Programs

To tackle the human health challenges that face the world today, the FNIH develops collaborations with top experts from government, industry, academia and the not-for-profit sector and provides a neutral environment where we can work productively toward a common goal.

Deeda Blair Research Initiative for Disorders of the Brain

The Deeda Blair Research Initiative for Disorders of the Brain was established by FNIH Board member, Deeda Blair to create hope for millions of people who struggle with mental illness by transforming our existing knowledge of the brain and fostering the development of novel ways of thinking about the brain and its disorders. This initiative will allow forward-thinking scientists to accelerate advances in the diagnosis and treatment of mental health illness including anxiety, depression, bipolar disorder and other serious mood disorders.

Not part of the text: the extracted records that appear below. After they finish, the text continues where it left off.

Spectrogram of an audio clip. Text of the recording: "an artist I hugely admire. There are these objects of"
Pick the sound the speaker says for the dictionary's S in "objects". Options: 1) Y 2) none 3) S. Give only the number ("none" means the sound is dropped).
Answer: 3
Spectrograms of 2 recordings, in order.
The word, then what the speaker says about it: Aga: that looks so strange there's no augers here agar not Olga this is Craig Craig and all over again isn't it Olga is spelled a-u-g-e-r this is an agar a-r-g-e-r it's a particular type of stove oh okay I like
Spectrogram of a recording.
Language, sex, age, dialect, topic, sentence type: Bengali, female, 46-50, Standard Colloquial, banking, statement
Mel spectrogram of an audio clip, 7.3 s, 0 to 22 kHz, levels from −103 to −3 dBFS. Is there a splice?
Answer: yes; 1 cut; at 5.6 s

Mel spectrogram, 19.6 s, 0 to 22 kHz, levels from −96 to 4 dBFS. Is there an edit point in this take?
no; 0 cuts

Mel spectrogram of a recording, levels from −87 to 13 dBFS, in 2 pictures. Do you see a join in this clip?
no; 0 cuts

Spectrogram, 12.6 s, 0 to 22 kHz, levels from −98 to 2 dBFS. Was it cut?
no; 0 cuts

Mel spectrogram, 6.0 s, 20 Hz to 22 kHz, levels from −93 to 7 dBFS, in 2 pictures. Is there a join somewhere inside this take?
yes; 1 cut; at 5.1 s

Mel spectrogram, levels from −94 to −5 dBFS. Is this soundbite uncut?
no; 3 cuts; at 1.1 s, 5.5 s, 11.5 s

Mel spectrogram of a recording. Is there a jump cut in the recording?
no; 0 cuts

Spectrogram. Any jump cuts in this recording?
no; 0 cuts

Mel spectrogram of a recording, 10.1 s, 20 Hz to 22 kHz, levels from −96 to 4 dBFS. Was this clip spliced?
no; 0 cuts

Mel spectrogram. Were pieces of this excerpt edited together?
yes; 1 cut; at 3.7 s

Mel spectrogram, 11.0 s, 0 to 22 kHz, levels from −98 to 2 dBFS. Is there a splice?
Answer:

11th International Forum on Rheumatoid Arthritis (IFRA)

The 11th International Forum on Rheumatoid Arthritis: Pathogenesis and Emerging Therapeutic Strategies (IFRA 2019) is designed to bring together leading rheumatologists from Europe, the United States and Asian countries working to better understand the pathogenesis and emerging therapeutic strategies in rheumatoid arthritis (RA).

Biomarkers Consortium - Neuroscience Symposium

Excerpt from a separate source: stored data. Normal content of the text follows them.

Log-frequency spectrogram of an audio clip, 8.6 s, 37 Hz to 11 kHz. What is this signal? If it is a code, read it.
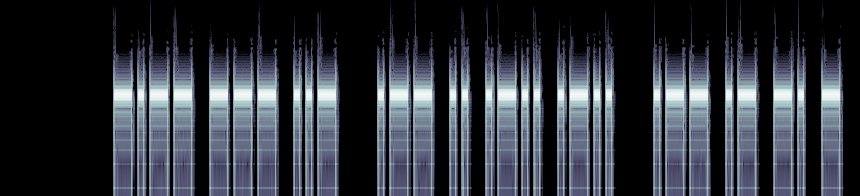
Morse code, heard as a keyed tone, about 20 wpm, 700 Hz. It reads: YOU WILL WANT
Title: Sentences from Top 700 Words 20wpm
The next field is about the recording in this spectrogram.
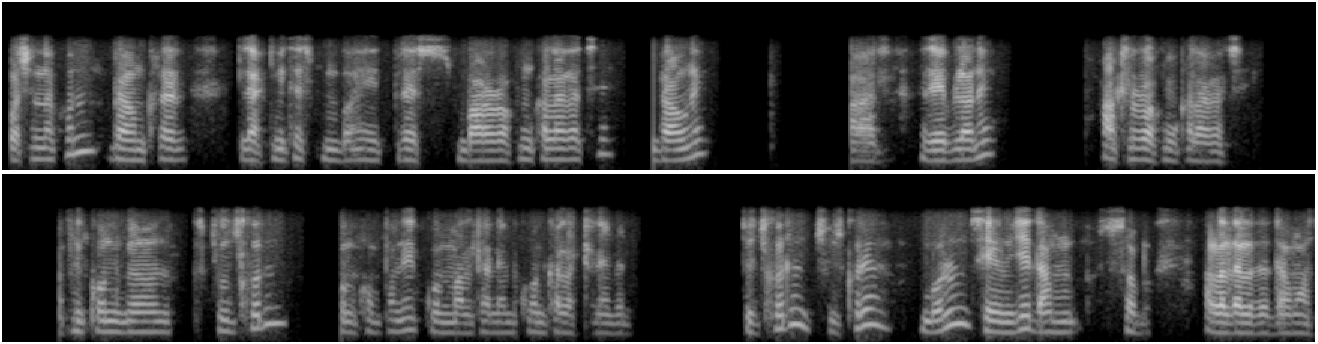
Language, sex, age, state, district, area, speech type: Bengali, male, 60+, West Bengal, Howrah, urban, conversation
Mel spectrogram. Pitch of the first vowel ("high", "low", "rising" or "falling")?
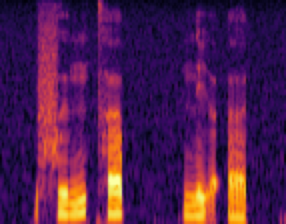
rising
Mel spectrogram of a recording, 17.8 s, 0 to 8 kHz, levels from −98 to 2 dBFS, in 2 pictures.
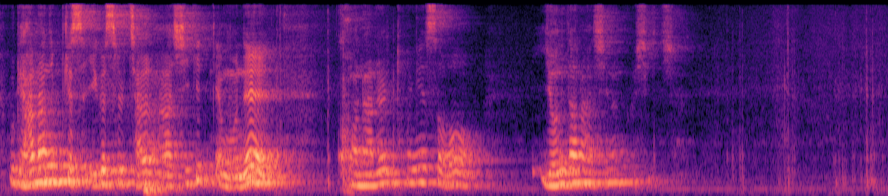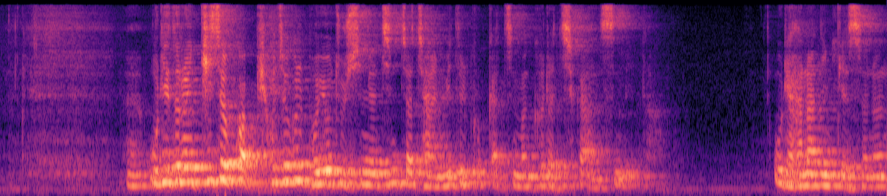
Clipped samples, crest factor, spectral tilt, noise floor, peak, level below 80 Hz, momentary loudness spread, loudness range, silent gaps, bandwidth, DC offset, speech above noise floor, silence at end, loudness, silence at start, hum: under 0.1%; 20 dB; -5 dB/octave; -55 dBFS; -2 dBFS; -52 dBFS; 18 LU; 11 LU; none; 7.6 kHz; under 0.1%; 37 dB; 0 s; -19 LUFS; 0.1 s; none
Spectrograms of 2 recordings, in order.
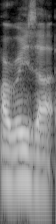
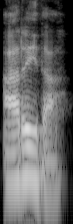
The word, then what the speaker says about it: Arrizabalaga: It's not Ariza. It's Arida.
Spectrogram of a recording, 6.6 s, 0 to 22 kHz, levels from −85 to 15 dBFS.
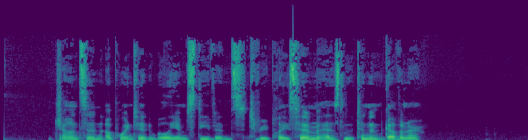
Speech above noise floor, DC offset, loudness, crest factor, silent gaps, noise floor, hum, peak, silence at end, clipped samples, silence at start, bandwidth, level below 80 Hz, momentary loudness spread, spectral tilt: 52 dB; under 0.1%; -20 LUFS; 22 dB; none; -72 dBFS; none; 0 dBFS; 1.35 s; under 0.1%; 0.7 s; 16.5 kHz; -60 dBFS; 10 LU; -4 dB/octave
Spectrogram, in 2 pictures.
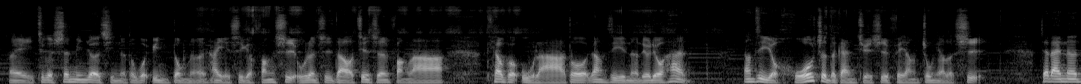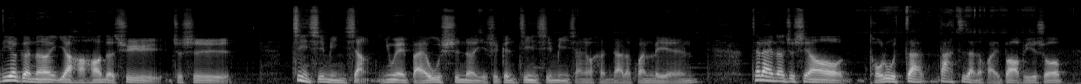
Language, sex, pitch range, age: Chinese, male, 85-110 Hz, 30-49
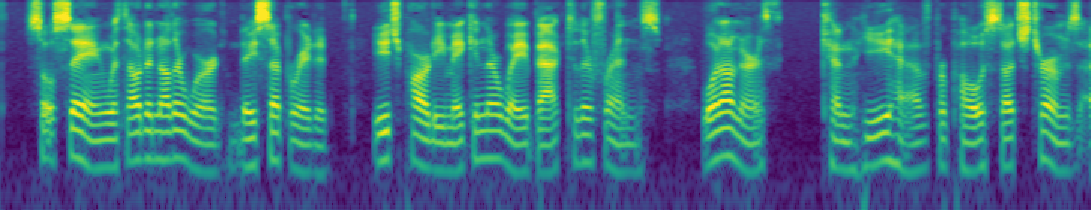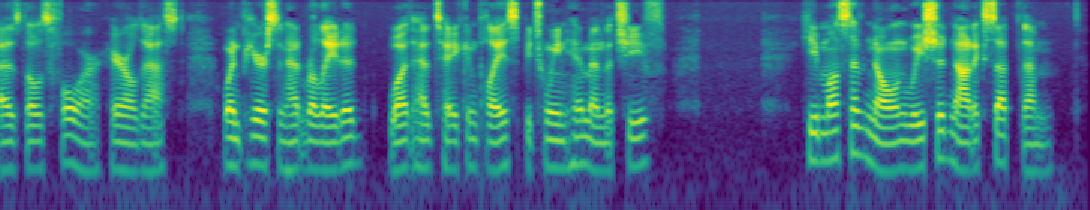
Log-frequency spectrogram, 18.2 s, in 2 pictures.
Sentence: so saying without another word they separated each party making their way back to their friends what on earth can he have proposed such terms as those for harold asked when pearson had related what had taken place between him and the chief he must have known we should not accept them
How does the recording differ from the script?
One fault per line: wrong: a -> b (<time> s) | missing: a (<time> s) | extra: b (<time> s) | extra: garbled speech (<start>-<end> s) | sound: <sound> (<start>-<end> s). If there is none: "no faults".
no faults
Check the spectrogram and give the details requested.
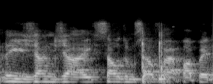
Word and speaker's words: Lee Jung-jae: get his name up to say it right, Lee Jung-jae, sold himself out by being in that show.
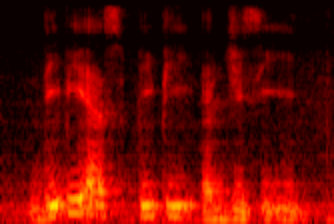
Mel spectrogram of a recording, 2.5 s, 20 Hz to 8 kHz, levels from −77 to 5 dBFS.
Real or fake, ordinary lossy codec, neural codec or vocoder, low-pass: fake; none; vocoder, 24 kHz, 100 mel bands, Vocos; 7.2 kHz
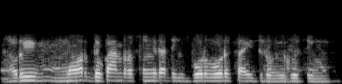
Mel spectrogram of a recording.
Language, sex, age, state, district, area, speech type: Odia, male, 30-45, Odisha, Koraput, urban, conversation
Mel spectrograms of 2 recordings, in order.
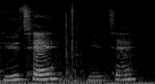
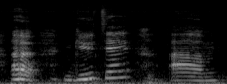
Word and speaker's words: Goethe: As old, Goethe is how I'm gonna say it. I looked up how to pronounce this because I was getting frustrated. Goethe.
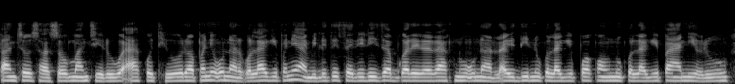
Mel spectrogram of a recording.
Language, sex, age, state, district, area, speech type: Nepali, female, 45-60, West Bengal, Jalpaiguri, urban, spontaneous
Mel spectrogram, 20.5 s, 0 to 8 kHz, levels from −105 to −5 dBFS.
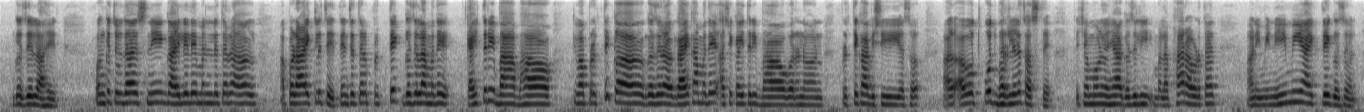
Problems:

The Neuroscience Steering Committee, led by the FNIH and its co-chairs Dr. Linda Brady, Dr. Hartmuth Kolb, and the emeritus co-chair Dr. Bill Potter, is bringing together experts in the field of neuroscience from industry, NIH, FDA, and academia to present progress to date, next steps, and key obstacles that need to be addressed in order to drive biomarker development in a multitude of neuroscience focus areas. 

Robert Whitney Newcomb Memorial Lecture and Internships

The Robert Whitney Newcomb Memorial Fund endows an annual lecture in neuroscience and one or more internships for high-school students at the National Institute of Neurological Disorders and Stroke (NINDS). 

Etiology, Risk Factors and Interactions of Enteric Infections and Malnutrition and the Consequences for Child Health and Development (MAL-ED)

The study was implemented using shared and harmonized protocols across the eight sites to gather an enormous amount of data (physical, cognitive assessments, diet, illness and enteric infection, socio-economic status, etc.) to enable identification and characterization of factors associated with negative impacts on a child’s growth, development and vaccine response early in life.

Biomarkers Consortium - Sarcopenia as a Valid Biomarker for Identifying Individuals at Risk of Disability

Sarcopenia 2 seeks to establish evidence-based cut-points for muscle mass and strength and determine their predictive validity for clinically meaningful outcomes (such as mobility, fractures, hospitalization and death); evaluate relative strength as a discriminator for mobility limitation and incident disability; and explore the potential usefulness of sarcopenia as a clinical endpoint in randomized clinical trials.

Biomarkers Consortium - Establish Guidelines for Initial Diagnostic Criteria for “Sarcopenia with Clinically Important Weakness” and Associated Evidence for Treatment Benefit

The Sarcopenia 1 project launched in 2010 and aimed to establish the first evidence-based definition of sarcopenia (muscle weakness), which is still not recognized as a medical condition.